As passed, the bill would expand who can perform abortions in the state to include nurse practitioners, nurse midwives and physician assistants.
“These procedures are complex and can, and often do, result in significant medical complications that require the care of a licensed physician,” Hogan wrote.
Hogan went on to say the bill would “set back standards for women’s health care and safety.”
The bill would also provide $3.5 million in financial support to clinically train health care professionals to offer reproductive services. The bill would also make the state’s existing abortion care coverage under Medicaid permanent, and require private health insurance plans — with exceptions for those with religious or legal exemption — to cover abortion care without cost-sharing or deductibles.
The governor also vetoed Senate Bill 275, the Time to Care Act of 2022, which would offer Marylanders 12 weeks of partially paid family leave each year to care for themselves or a loved one after a serious health issue and up to 24 weeks of paid leave for new parents.
Hogan wrote in a veto letter that if the General Assembly had passed a family leave program that defined small business as those with fewer than 50 employees, he would have been “more inclined to support it.”
The Time to Care Act defines small business as those with employers with less than 15 employees. He also wrote that the bill is supported by “no actuarial analysis, no viable plan for implementation, and leaves the smallest of small businesses vulnerable to insurmountable regulatory burdens.”
As passed, the bill would require an actuarial analysis to be completed by December this year.
Sen. Antonio Hayes (D-Baltimore), senate sponsor of the bill, said Hogan’s veto of the paid family leave bill was “unfortunate.”
“Overwhelmingly, Marylanders support it,” he said.

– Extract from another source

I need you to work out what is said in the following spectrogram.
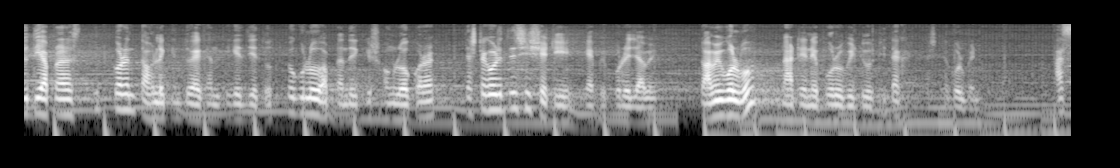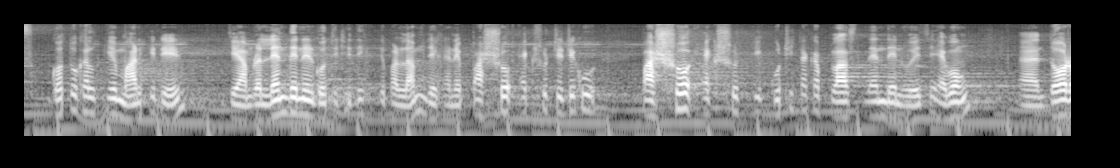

He said he is optimistic the legislature will override the veto on Saturday.
The legislation “will be beneficial to a lot of Marylanders that have to choose between work and taking care of a loved one, or taking time and bonding with a new baby,” Hayes said.
The governor also vetoed House Bill 1021, sponsored by House Speaker Adrienne A. Jones (D-Baltimore County), which would require businesses that sell firearms to have 24-hour burglary alarm systems, as well as other safety measures including security bars, metal doors or physical barriers to prevent vehicles from crashing through.
The other bills that Hogan vetoed are:
Senate Bill 1 would allow the Maryland Department of Labor’s commissioner of labor and industry to investigate and send out stop work orders to state contractors and subcontractors that have violated the prevailing wage law.
Senate Bill 53, the Child Interrogation Protection Act, would protect minors from self-incrimination during encounters with law enforcement.
“Many of the provisions in the bill meant to protect youth were concepts that I could support, such as requiring the recording of interrogations, notification to parents/guardians, and developing age-appropriate language to explain Miranda rights to a youth,” Hogan wrote in a veto letter. “The hurdles created by this bill, most notably requiring consultation with an attorney prior to questioning, will effectively elminate the ability for law enforcement to interrogate a youth.”
Senate Bill 259 expands the state’s prevailing wage requirements to state-funded service contracts for mechanical services like HVAC, refrigeration, electrical and elevator maintenance.
House Bill 778/Senate Bill 514 would require the Maryland Transportation Administration to create investment programs to move forward with projects to connect Maryland with surrounding states through the Maryland Area Regional Commuter rail.
House Bill 90 would allow lawyers at the Office of the Public Defender to choose to enter into collective bargaining agreements with the state over their pay, benefits and working conditions. Under the bill, public defenders would also only be able to be disciplined or fired for cause.
House Bill 609 would require the state secretary of Health to provide a written explanation if a local health officer is fired and give the fired officer the opportunity for a hearing.
Hannah Gaskill, Bennett Leckrone and Elizabeth Shwe contributed to this report.